Exercise objective - Give back only the lines from the one with "Voice recording transcription" through the last line of the data, exactly as they appear.

━━━━━━

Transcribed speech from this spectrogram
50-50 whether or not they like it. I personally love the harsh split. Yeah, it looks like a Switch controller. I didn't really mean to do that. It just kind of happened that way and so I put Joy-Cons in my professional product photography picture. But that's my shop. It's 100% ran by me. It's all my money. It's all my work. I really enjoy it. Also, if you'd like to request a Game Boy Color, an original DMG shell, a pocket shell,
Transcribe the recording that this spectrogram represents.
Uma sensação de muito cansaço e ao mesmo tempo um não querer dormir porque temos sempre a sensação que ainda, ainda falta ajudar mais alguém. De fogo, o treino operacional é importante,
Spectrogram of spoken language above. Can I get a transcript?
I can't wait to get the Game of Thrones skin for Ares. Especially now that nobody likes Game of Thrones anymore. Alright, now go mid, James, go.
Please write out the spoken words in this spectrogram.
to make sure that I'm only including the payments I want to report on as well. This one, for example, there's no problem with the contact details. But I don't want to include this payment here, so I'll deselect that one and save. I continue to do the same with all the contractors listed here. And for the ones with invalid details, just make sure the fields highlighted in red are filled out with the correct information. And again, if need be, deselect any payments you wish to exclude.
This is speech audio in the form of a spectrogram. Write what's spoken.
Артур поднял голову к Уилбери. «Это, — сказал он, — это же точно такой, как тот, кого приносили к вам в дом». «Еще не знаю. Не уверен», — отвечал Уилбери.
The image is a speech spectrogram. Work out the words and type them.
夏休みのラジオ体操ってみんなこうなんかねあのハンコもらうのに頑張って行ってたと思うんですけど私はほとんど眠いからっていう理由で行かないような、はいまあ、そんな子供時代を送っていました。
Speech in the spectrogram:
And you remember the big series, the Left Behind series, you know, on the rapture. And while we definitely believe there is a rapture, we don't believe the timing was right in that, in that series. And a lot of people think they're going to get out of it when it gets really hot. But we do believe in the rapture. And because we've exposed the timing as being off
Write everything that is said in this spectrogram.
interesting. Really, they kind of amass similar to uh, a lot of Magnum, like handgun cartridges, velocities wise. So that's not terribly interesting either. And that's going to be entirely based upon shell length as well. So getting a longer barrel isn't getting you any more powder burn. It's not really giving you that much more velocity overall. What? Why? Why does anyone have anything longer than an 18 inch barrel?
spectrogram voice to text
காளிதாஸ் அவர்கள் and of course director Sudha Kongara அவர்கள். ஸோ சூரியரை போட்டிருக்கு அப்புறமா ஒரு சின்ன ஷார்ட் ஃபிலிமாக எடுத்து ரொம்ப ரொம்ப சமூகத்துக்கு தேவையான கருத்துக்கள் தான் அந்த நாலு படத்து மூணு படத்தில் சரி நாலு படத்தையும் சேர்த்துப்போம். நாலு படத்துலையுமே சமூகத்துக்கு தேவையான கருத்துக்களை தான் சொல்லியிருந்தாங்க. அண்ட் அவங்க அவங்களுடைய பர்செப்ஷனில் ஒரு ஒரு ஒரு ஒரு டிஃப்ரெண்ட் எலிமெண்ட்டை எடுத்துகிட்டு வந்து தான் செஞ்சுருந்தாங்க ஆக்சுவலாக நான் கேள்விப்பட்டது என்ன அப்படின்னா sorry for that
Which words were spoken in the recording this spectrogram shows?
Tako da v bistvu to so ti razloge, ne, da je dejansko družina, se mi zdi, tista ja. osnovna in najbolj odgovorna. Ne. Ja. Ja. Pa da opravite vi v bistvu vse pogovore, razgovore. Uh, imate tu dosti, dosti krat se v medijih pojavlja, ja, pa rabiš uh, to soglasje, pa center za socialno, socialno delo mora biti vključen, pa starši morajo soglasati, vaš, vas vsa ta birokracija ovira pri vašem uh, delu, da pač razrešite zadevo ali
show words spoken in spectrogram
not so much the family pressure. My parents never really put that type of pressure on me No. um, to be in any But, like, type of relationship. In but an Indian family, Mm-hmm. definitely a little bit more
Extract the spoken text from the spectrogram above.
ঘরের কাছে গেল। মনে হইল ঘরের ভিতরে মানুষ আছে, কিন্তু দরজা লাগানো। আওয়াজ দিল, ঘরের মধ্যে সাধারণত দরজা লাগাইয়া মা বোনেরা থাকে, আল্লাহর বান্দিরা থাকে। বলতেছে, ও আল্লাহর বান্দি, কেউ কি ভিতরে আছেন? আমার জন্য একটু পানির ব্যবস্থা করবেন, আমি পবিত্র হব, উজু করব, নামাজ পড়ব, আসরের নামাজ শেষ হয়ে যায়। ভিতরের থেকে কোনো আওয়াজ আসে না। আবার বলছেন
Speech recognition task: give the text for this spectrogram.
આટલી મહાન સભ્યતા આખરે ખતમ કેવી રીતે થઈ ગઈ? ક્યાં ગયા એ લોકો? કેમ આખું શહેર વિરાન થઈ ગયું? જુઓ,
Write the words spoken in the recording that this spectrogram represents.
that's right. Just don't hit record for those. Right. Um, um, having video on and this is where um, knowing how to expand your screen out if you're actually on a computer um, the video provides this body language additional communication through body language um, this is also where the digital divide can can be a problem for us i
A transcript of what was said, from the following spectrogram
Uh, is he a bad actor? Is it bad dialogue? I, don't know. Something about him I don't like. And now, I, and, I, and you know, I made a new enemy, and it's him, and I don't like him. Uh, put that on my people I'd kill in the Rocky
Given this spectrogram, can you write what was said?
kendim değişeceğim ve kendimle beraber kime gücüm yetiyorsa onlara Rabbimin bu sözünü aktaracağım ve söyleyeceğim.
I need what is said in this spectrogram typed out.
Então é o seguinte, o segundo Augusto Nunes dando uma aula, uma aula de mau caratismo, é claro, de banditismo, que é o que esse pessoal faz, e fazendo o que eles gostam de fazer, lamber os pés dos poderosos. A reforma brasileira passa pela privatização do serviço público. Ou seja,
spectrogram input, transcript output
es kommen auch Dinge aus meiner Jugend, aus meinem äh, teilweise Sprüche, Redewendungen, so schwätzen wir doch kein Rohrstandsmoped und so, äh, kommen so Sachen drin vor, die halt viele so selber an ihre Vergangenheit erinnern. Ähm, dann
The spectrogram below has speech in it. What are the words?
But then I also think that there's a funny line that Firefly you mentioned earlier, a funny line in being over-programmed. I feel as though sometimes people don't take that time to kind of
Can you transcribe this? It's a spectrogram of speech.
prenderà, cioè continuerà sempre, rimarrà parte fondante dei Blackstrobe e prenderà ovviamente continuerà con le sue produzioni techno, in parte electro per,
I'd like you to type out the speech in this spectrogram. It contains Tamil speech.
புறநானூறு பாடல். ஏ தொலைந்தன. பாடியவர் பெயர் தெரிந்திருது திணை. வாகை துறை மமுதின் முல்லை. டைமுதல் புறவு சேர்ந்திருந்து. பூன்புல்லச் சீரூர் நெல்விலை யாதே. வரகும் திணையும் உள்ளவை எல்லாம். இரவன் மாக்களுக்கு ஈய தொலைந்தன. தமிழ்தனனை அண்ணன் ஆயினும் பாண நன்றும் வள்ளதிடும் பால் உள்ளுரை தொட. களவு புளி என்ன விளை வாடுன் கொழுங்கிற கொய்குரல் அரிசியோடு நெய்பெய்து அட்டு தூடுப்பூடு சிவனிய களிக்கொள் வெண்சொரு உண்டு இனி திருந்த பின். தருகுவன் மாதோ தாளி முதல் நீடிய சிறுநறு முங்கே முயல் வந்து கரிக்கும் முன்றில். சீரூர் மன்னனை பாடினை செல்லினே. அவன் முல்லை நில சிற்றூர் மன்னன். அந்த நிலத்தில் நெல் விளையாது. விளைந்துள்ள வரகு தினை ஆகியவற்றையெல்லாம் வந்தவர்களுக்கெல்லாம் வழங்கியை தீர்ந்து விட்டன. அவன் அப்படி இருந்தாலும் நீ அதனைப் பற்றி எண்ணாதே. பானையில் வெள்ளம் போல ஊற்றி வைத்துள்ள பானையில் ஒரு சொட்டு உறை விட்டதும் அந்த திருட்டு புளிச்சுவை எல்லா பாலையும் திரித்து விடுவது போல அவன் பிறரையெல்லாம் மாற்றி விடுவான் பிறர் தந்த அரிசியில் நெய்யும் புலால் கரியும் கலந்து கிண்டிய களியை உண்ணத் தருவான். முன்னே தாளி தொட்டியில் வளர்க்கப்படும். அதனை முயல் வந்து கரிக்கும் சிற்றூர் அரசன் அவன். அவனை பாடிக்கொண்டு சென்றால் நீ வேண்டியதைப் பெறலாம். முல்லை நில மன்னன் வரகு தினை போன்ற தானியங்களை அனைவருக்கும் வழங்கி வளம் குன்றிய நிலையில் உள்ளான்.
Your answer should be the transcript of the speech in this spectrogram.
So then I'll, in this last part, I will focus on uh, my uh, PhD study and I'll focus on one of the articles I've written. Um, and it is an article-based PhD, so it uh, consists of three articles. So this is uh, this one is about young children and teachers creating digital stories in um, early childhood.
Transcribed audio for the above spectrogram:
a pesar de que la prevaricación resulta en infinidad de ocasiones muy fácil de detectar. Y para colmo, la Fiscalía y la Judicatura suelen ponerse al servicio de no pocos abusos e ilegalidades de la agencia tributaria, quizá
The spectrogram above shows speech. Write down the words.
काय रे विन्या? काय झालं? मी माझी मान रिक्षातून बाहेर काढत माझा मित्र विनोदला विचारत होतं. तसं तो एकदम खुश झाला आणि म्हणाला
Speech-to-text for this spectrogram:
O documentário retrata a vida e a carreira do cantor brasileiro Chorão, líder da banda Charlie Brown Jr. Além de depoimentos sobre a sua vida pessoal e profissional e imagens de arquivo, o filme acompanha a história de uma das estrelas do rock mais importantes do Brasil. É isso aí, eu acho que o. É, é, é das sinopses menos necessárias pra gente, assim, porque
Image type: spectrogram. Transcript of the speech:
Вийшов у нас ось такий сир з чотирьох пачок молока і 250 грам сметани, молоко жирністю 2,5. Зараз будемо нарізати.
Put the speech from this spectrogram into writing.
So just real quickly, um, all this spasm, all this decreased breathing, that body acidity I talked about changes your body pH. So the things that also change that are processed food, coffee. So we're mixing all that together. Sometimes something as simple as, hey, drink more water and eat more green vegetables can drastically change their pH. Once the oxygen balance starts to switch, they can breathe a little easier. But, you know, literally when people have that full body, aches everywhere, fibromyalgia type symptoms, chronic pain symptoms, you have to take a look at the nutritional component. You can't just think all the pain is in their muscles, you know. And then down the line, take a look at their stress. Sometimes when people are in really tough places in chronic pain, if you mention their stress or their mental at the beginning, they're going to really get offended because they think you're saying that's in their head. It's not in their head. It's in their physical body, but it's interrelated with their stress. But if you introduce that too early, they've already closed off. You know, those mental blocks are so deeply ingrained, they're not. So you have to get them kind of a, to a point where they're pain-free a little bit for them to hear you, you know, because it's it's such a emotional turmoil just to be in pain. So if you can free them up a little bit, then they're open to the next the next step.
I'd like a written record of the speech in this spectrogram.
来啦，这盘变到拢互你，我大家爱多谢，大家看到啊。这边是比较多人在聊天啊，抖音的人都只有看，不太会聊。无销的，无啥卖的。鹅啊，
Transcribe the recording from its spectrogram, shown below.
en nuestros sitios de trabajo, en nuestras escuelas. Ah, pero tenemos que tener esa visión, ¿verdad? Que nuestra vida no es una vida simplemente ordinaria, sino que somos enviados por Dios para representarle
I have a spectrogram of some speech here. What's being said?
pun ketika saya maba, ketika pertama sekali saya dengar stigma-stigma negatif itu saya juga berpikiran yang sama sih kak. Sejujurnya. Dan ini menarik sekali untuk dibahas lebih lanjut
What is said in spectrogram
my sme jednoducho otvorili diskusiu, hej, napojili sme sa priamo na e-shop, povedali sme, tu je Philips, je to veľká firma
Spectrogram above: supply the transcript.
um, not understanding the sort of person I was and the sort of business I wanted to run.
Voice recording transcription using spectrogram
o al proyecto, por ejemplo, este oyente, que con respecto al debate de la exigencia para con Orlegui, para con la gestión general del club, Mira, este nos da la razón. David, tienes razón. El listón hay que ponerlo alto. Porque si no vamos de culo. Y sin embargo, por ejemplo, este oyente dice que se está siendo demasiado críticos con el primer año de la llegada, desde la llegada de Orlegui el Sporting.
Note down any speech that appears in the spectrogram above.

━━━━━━

Exercise output -
Voice recording transcription using spectrogram
o al proyecto, por ejemplo, este oyente, que con respecto al debate de la exigencia para con Orlegui, para con la gestión general del club, Mira, este nos da la razón. David, tienes razón. El listón hay que ponerlo alto. Porque si no vamos de culo. Y sin embargo, por ejemplo, este oyente dice que se está siendo demasiado críticos con el primer año de la llegada, desde la llegada de Orlegui el Sporting.
Note down any speech that appears in the spectrogram above.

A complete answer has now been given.